understanding the role of tendons in our knees can help us take better care of our bodies and prevent injury. By staying active while being mindful of proper form and technique, we can keep our knees healthy and strong for years.
Common Injuries to the Knee Joint: Prevention and Treatment Strategies
The knee joint is a vital part of our body that allows us to easily walk, run, jump, and perform various physical activities. However, it is also one of the most vulnerable joints to injuries, which can cause severe pain and discomfort. In this blog post, we will discuss some of the most common injuries to the knee joint and strategies for preventing and treating them.
Ligament sprains, such as ACL or MCL tears, are among the most common knee injuries. These injuries usually occur due to sudden twisting or impact on the knee joint. Meniscus tears are another common injury when the cartilage between your thigh bone and shinbone gets damaged. Patellar tendinitis is also a prevalent injury due to overuse of the knee joint.
To prevent these types of injuries, it is essential to maintain a healthy weight and avoid high-impact activities that put excessive pressure on your knees. Using proper footwear and equipment, warming up before exercise, and gradually increasing the intensity and duration of action can also help prevent knee injuries.
If you experience an injury, seeking medical attention immediately is essential. Treatment strategies depend on the type and severity of the injury but may include rest, ice, compression, elevation (RICE), physical therapy, medication, bracing or taping, and surgery.
In addition to these prevention and treatment strategies, stretching before exercise is crucial in preventing knee tendon injuries. Tendons are essential in connecting muscle to bone, allowing us to move our knees efficiently and sustainably. Overuse or trauma can cause tendon injuries. Therefore stretching before exercise can help prevent tendon injuries.

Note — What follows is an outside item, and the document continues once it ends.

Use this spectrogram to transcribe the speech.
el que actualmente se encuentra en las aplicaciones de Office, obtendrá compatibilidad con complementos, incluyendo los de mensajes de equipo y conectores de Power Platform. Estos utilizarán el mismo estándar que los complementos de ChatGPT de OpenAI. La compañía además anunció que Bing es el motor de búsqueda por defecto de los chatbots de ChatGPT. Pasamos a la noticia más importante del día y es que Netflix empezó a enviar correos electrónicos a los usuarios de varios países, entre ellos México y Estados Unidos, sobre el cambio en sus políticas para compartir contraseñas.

taking care of your knees is essential for maintaining an active lifestyle. Following these prevention and treatment strategies can reduce your risk of knee injuries and keep your joints healthy and pain-free. Always listen to your body and seek medical attention if you experience persistent pain or knee discomfort.

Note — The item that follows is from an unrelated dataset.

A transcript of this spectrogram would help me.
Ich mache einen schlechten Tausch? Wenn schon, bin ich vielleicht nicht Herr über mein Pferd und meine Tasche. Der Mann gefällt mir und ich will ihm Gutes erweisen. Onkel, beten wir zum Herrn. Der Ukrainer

Crucial to prevent tendon injuries in the knee joint while understanding the role of muscles can help maintain stability and mobility. The knee joint is supported by ligaments and cartilage, with the ACL and PCL preventing excessive forward or backward movement, while the MCL and LCL prevent side-to-side motion. Injuries such as ligament sprains, meniscus tears, and patellar tendinitis can be prevented by maintaining a healthy weight, using proper equipment, warming up before exercise, and gradually increasing intensity. Treatment options include RICE therapy, physical therapy, medication, bracing or taping, and surgery if necessary.

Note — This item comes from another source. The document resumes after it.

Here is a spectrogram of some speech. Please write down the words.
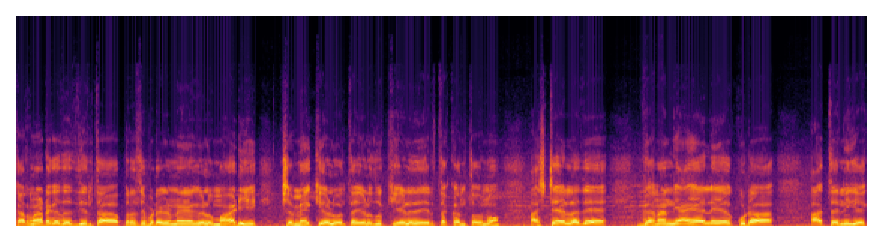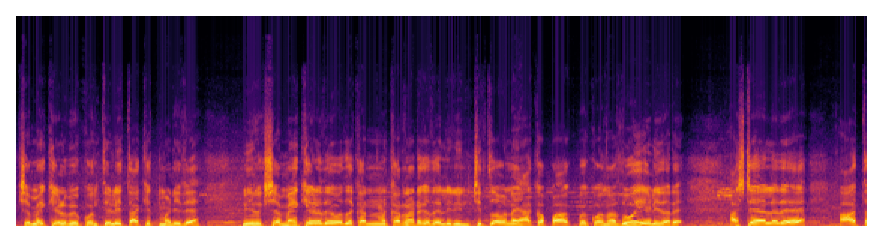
ಕರ್ನಾಟಕದಾದ್ಯಂತ ಪ್ರತಿಭಟನೆಗಳು ಮಾಡಿ ಕ್ಷಮೆ ಕೇಳು ಅಂತ ಹೇಳೋದು ಕೇಳದೇ ಇರತಕ್ಕಂಥವನು. ಅಷ್ಟೇ ಅಲ್ಲದೆ ಘನ ನ್ಯಾಯಾಲಯ ಕೂಡ ಆತನಿಗೆ ಕ್ಷಮೆ ಕೇಳಬೇಕು ಅಂತೇಳಿ ತಾಕೀತು ಮಾಡಿದೆ. ನೀನು ಕ್ಷಮೆ ಕೇಳದೆ ಹೋದ ಕನ್ನ ಕರ್ನಾಟಕದಲ್ಲಿ ನಿನ್ನ ಚಿತ್ರವನ್ನು ಯಾಕಪ್ಪ ಹಾಕಬೇಕು ಅನ್ನೋದು ಹೇಳಿದ್ದಾರೆ. ಅಷ್ಟೇ ಅಲ್ಲದೆ ಆತ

The knee joint is a fascinating synovial hinge joint that allows flexion and extension movements with some rotation capabilities. It comprises four main components: bones, ligaments, cartilage, and tendons. Ligaments provide stability to the knee joint, with ACL and PCL preventing excessive forward or backward movement, while MCL and LCL prevent side-to-side motion. Cartilage acts as a shock absorber distributing weight evenly across the joint. Tendons connect muscle to bone, allowing for ease of movement but can become injured due to overuse or trauma, stretching before exercise can prevent such injuries. Maintaining a healthy weight and proper equipment during physical activity, coupled with a gradual increase in intensity, is vital in avoiding common knee injuries like ligament sprains, meniscus tears, or patellar tendinitis. Treatment strategies include RICE therapy, physical therapy, medication bracing or taping, and surgery if required.